Last post by phatt - September 28, 2022, 10:08:24 AM
The most likely fail of the power amp was a short circuit or running very low Z speakers at high volume for long periods. Well you could try replacing Q8 & Q9 as they may have blown when the power units failed. They are just there as over current protection but that setup is not fool proof so now they maybe actually causing the problem. They are not part of the Audio pathway only protection from shorts and over current. The active audio parts of the power amp are only the opamp front end and the 4 power darlingtons which deliver the grunt to drive the speaker. Don't hold me to it but I think that the amp might work with Q8&9 removed. Try at your own risk. I'm kinda busy at the moment but I'll try to draw up a signal path overlay on the Pwramp section might help you understand the circuit. Phil.
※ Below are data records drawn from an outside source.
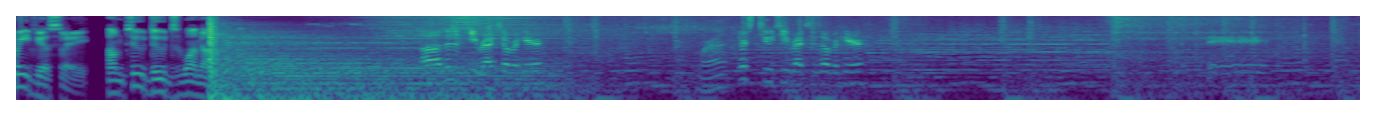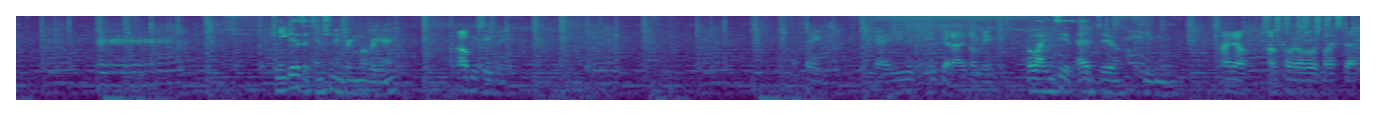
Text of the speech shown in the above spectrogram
Previously, on Two Dudes One Ark. Uh, there's a T-Rex over here. Where at? There's two T-Rexes over here. Can you get his attention and bring him over here? I hope he sees me. I think. Yeah, he, he's got eyes on me. Oh, I can see his head too. He can... I know. I'm coming over with my stuff.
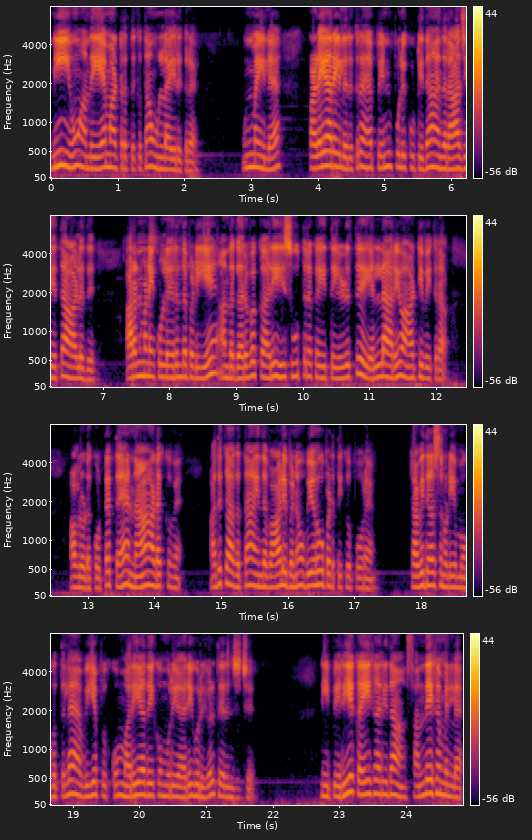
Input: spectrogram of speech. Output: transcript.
நீயும் அந்த ஏமாற்றத்துக்கு தான் உள்ளாயிருக்கிற. உண்மையில் பழையாறையில் இருக்கிற பெண் புலிக்குட்டி தான் இந்த ராஜ்யத்தை ஆளுது. அரண்மனைக்குள்ளே இருந்தபடியே அந்த கர்வக்காரி சூத்திர கயித்தை இழுத்து எல்லாரையும் ஆட்டி வைக்கிறா. அவளோட கொட்டத்தை நான் அடக்குவேன். அதுக்காகத்தான் இந்த வாலிபனை உபயோகப்படுத்திக்க போகிறேன் ரவிதாசனுடைய முகத்தில் வியப்புக்கும் மரியாதைக்கும் உரிய அறிகுறிகள் தெரிஞ்சிச்சு. நீ பெரிய கைகாரி தான் சந்தேகம் இல்லை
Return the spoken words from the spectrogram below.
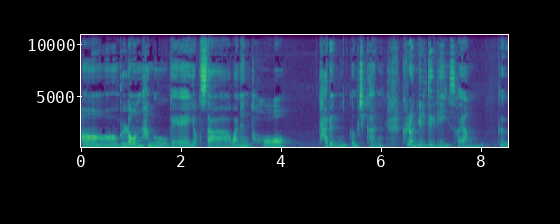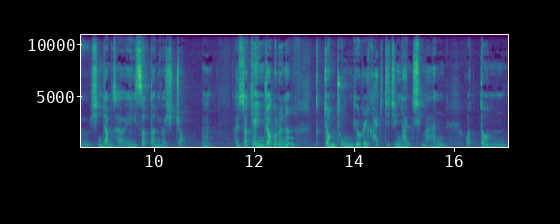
어, 물론 한국의 역사와는 더 다른 끔찍한 그런 일들이 서양 그 신정사회에 있었던 것이죠. 음. 그래서 저 개인적으로는 특정 종교를 가지지는 않지만 어떤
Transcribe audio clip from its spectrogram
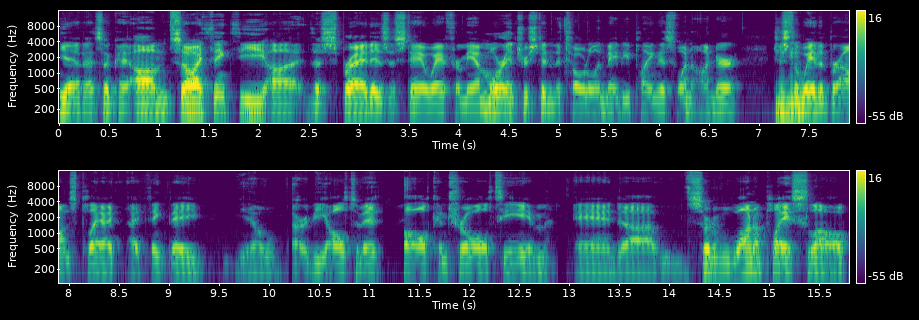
Yeah, that's okay. Um, so I think the uh, the spread is a stay away for me. I'm more interested in the total and maybe playing this one under. Just the Mhm. way the Browns play, I, I think they, you know, are the ultimate ball control team and uh, sort of want to play slow.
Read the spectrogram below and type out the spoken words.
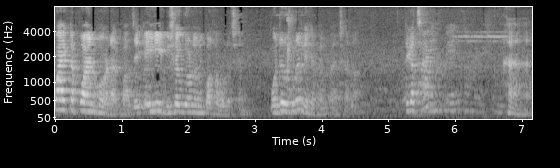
কয়েকটা পয়েন্ট মনে রাখবা যে এই এই বিষয়গুলো নিয়ে উনি কথা বলেছেন। ওইটার উপরে লিখে ফেলবা ইনশাল্লাহ ঠিক আছে? হ্যাঁ হ্যাঁ।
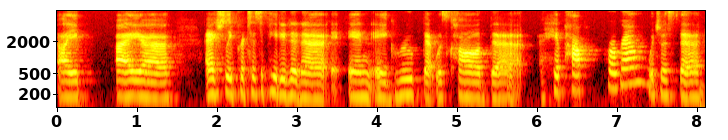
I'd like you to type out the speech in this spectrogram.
I I uh, I actually participated in a in a group that was called the Hip Hop program, which was the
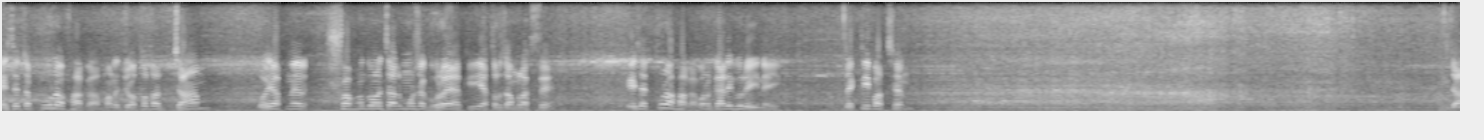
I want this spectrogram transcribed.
এই সাইডটা পুরো ফাঁকা মানে যতটা জাম, ওই আপনার সখন চার মোজা ঘোরায় আর কি, এত জাম লাগছে। এই সাইড পুরো ফাঁকা, কোনো গাড়ি ঘুরেই নেই। দেখতেই পাচ্ছেন। যা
Last post by joecool85 - September 27, 2022, 09:10:05 AM
I looked up the manual for this and found it is a two button switch on a TRS 1/4 cable. This just means it uses a stereo 1/4" cable rather than standard mono guitar cable. Testing will be the same way, but you will go from the ground at sleeve (ring closest to the wire) to the tip or to the middle ring.
Thank you. I will test that as soon as I can. It is a 3 channel amp, so if there's any further technical info to make things work correctly to switch between the 3, I'd sure appreciate it. Like I said, I am new to these concepts and am looking for greater understanding. Thanks all!